Betsy Trapp | St. Louis ‘06
It’s 3:15pm and I leave my post at the front door where I assist the pick-ups and walkers at dismissal time and head downstairs to the preschool room where I work in the after school program. I open the door to the preschool and there before me are 9 four-year-olds. “Miss. Betsy!” they yell. They stop playing and run over to give me a hug. I hug them back. They along with their 13 other classmates enrolled in our inaugural full-day preschool program drive my belief that it is possible to close the achievement gap. They give me hope.
During the school day, I work in small groups with Kindergarten, First and Second grade students who are reading below grade level. I support these students as they work to catch up to their peers. But what if these students didn’t have to play catch up? What if the Kindergarten students knew their letters and letter sounds? What if they could spell and write their names? What if they could identify numbers, count, and identify shapes and patterns? What if all of our Kindergarten students had attended a quality preschool?

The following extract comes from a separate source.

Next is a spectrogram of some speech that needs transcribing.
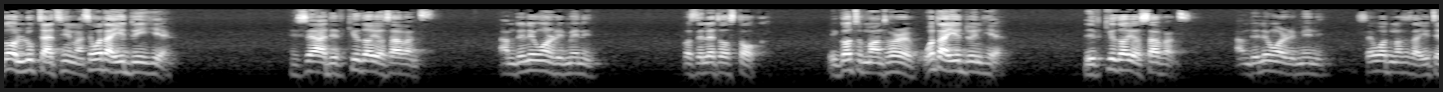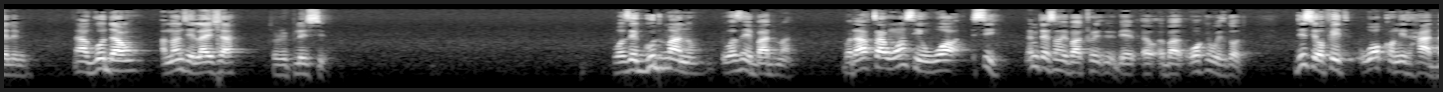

This past January, in his State of the Union Address, President Obama revisited his idea of making quality Early Childhood Education available to all families.
His idea is to reverse funding cuts to the Head Start programs and expand funding to states for quality early childhood programs through Race to the Top.
There are others who argue that federally funded early childhood programs are ineffective and expensive.
While there continues to be a national debate on whether federal funding should be spent on quality Early Childhood Education programs, our preschool teachers are preparing these 22 students for Kindergarten by teaching them how to:
- Recognize and follow classroom expectations
- Follow procedures and directions
- Clean up and organize their things
- Line up and transition throughout the building
- Sit and listen to their teacher and classmates
- Play and take turns
In addition, our preschool students are learning many of the same foundational skills as our Kindergarten students. The preschool students are learning:
- Letter names and sounds
- How to spell and write their names
- Handwriting and how to form letters and numbers
- Identifying numbers and counting
- Identifying shapes and patterns
- Colors, days of the week, months of the year
- Sight words
A lot of time is spent in the first weeks of Kindergarten learning “How To Be Students”. Procedures and behavior expectations are critical components to an effective classroom and many students enter Kindergarten without this background knowledge. Imagine if students arrived the first day of Kindergarten having attended a quality preschool. Teachers could dive into the Kindergarten content sooner allowing students to progress farther faster.
As I’m waiting for the last preschool student to be picked up from after school, I hear, “I can spell my name.”
“Ok. Spell it.”
D-A-R-N-E-L-L he answers.*
Yep, I have hope.
2006 St. Louis Corps Member
*Names were changed for this post.